  • Generally, four standards are used to generate a standard curve, which is needed to determine the immunoglobulin concentration of a test sample. These comprise the standard of maximal immunoglobulin concentration, and three further doubling dilutions of this standard, ie undiluted standard, ½ dilution, ¼ dilution and 1/8 dilution.
  • When the wells in the agarose gel have been loaded, the plate is incubated in a humid chamber for a 24 h period. During that time the immunoglobulin contained within the serum diffuses from the test well into the surrounding agarose gel. Here, it will interact with the antiserum and a zone of precipitation will form around the well.
  • The larger the diameter of this precipitin ring, the greater the concentration of immunoglobulin in the original sample.
  • Following the period of incubation, the diameters of the precipitin rings obtained for each standard and test serum sample are measured.
  • A standard curve is constructed (line of best fit) on a semi-logarithmic scale, and the immunoglobulin concentrations within the test samples can be calculated.


  • SRID for equine IgG, IgM and IgA quantification is not widely available within the UK and is mainly used in research establishments.

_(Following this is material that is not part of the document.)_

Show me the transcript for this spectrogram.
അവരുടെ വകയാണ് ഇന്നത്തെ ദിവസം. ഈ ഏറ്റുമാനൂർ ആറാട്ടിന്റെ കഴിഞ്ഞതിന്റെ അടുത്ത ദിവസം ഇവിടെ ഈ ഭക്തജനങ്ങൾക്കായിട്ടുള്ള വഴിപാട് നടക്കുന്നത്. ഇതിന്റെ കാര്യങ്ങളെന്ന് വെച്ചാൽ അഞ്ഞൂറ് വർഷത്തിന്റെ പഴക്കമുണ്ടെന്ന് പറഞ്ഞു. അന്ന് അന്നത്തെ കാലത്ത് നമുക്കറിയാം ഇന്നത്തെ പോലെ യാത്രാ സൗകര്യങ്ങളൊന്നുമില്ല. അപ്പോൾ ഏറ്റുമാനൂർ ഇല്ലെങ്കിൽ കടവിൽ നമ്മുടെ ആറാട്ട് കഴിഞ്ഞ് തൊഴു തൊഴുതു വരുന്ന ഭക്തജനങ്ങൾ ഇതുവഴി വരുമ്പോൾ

  • The sensitivity of radial diffusion for immunoglobulin quantification is to 0.1 mg/ml.
  • Samples with less than this amount will be reported as having <0.1 mg/ml. This degree of sensitivity means that the radial diffusion test is not suitable for measuring immunoglobulin levels in relatively dilute samples such as cerebrospinal fluid, bronchoalveolar lavage fluid, tears, salive or duodenal content.
  • Such samples must be analyuzed by the relatively more sensitive enzyme linked immunosorbent assay (ELISA)   Enzyme linked immunosorbent assay (ELISA)  , but this test is only performed on a research basis.


  • The specificity of the assay is determined by the specificity of the antisera incorporated into the agarose gel.
  • These must be specific for immunoglobulin heavy chain (Fc portion), as any reactivity with light chain will negate the specificity of the test.

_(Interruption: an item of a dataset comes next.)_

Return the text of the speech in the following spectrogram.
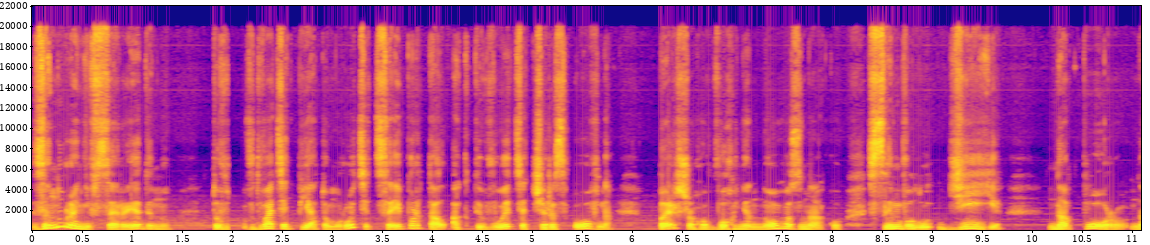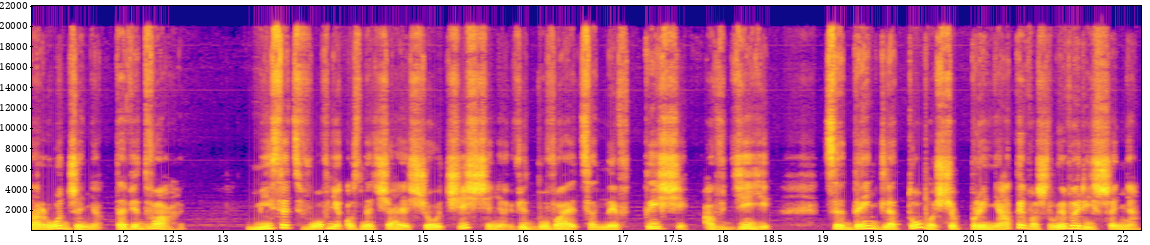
занурені всередину, то в 25-му році цей портал активується через овна першого вогняного знаку, символу дії, напору, народження та відваги. Місяць вовні означає, що очищення відбувається не в тиші, а в дії. Це день для того, щоб прийняти важливе рішення.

Result Data

Normal (reference) values

  • Generally, an IgG level in a newborn foal of <4 g/l is considered to indicate failure of transfer and a value of 4-8 g/l is considered partial failure of transfer.
  • A range of factors must be taken into consideration when interpreting serum immunoglobulin levels as an indicator of immunodeficiency, particularly the age.
  • Young foals are likely to have some level of maternal (colostrally-derived) immunoglobulin which will be detected by the test in addition to the foal's endogenously produced immunoglobulin.
  • The testing laboratory should provide some interpretation of the significance of the concentration of immunoglobulin obtained.

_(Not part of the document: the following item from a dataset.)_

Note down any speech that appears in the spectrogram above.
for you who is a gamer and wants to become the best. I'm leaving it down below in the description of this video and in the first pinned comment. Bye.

Errors and artifacts

  • At least some species (canine), it is known that serum IgA concentration can undergo day-to-day and diurnal variation, so a single 'point assay' of serum IgA concentration may be misleading and repeat sampling may be advisable to confirm a low serum concentration.

Further Reading


Refereed papers

  • Recent references from PubMed and VetMedResource.
  • de Camargo M M, Kuribayashi J S, Bombardieri C R & Hoge A (2009) Normal distribution of immunoglobulin isotypes in adult horses. Vet J 182 (2), 359-361 PubMed.
  • Barton M H, Hurley D, Norton N, Heusner G, Costa L, Jones S, Byars D & Watanabe K (2006) Serum lactoferrin and immunoglobulin G concentrations in healthy or ill neonatal foals and healthy adult horses. J Vet Intern Med 20 (6), 1457-1462 PubMed.
  • Pellegrini-Masini A, Bentz A I, Johns I C, Parsons C S, Beech J, Whitlock R H & Flaminio M J (2005) Common variable immunodeficiency in three horses with presumptive bacterial meningitis. JAVMA 227 (1), 114-122, 187 PubMed.
  • McFarlane D, Sellon D C & Gibbs S A (2001) Age-related quantitative alterations in lymphocyte subsets and immunoglobulin isotypes in healthy horses. Am J Vet Res 62 (9), 1413-1417 PubMed.
  • German A J, Hall E J & Day M J (1998) Measurement of IgG, IgM and IgA concentrations in canine serum, saliva, tears and bile. Vet Immunol Immunopathol 64 (2), 107-121 PubMed.